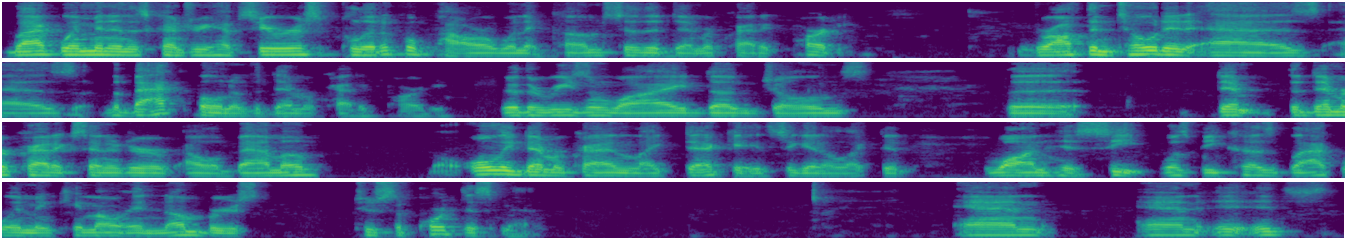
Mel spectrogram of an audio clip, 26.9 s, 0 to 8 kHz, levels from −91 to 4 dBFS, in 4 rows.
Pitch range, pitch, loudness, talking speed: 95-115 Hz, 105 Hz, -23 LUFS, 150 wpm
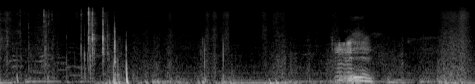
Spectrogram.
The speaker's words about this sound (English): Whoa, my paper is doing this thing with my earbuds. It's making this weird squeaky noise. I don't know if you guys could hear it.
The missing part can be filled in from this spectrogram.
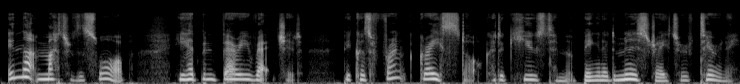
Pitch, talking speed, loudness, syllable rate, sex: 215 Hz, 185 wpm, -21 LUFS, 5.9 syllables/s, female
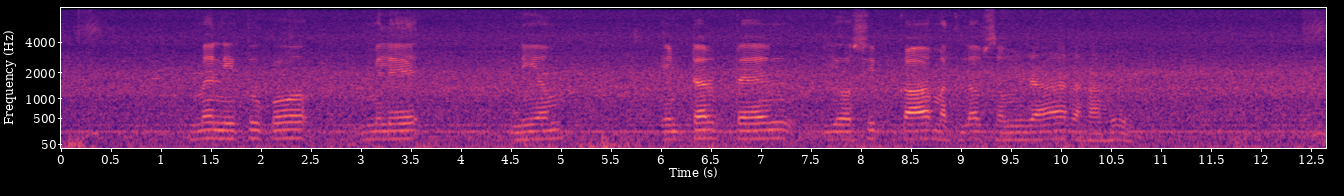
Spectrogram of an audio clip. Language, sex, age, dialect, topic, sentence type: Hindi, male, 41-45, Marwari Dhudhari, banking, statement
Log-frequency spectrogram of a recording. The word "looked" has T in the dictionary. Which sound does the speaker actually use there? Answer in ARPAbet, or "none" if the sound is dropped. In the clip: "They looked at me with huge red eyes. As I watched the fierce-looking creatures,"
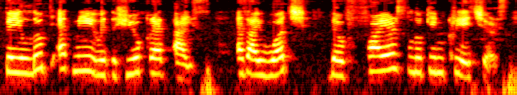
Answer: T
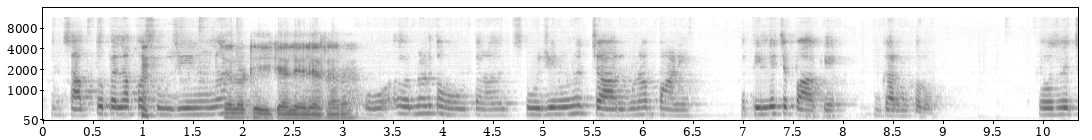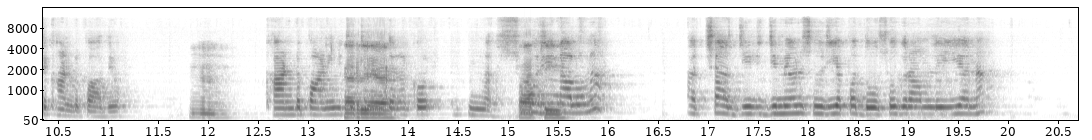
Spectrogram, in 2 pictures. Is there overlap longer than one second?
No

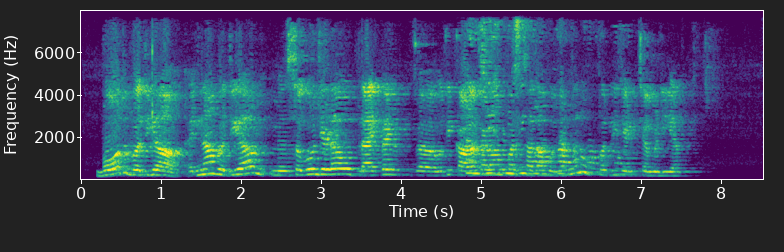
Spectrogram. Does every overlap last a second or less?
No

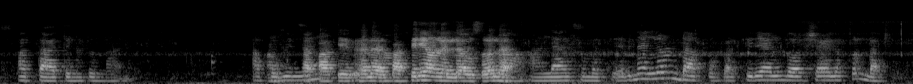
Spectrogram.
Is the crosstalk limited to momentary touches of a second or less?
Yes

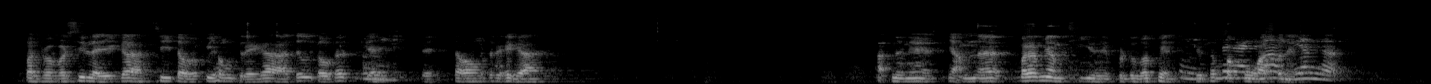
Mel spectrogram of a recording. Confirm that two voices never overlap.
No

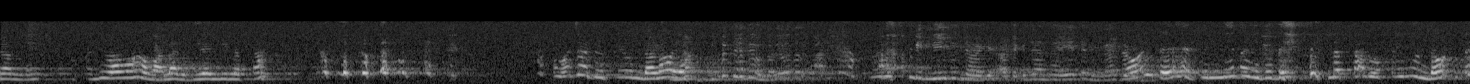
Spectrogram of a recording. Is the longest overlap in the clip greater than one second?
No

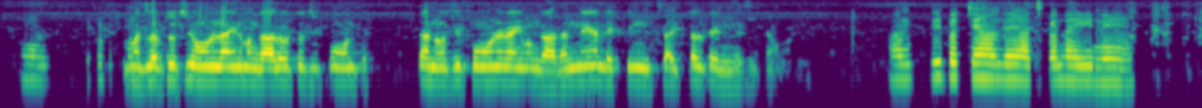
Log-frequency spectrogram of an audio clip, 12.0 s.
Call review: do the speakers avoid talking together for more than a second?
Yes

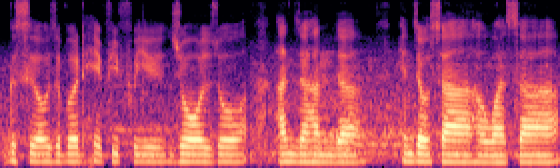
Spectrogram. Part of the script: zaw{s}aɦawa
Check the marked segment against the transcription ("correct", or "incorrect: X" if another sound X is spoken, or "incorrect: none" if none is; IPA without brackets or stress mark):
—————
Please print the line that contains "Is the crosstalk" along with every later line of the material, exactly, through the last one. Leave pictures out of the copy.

Result of the task ::
Is the crosstalk limited to momentary touches of a second or less?
Yes

Mel spectrogram of a recording. Confirm that two voices never overlap.
No

Spectrogram of a recording. Is the longest overlap in the clip greater than one second?
No

Log-frequency spectrogram of an audio clip, 12.0 s.
Call review: do the speakers avoid talking together for more than a second?
Yes

Spectrogram. Part of the script: zaw{s}aɦawa
Check the marked segment against the transcription ("correct", or "incorrect: X" if another sound X is spoken, or "incorrect: none" if none is; IPA without brackets or stress mark):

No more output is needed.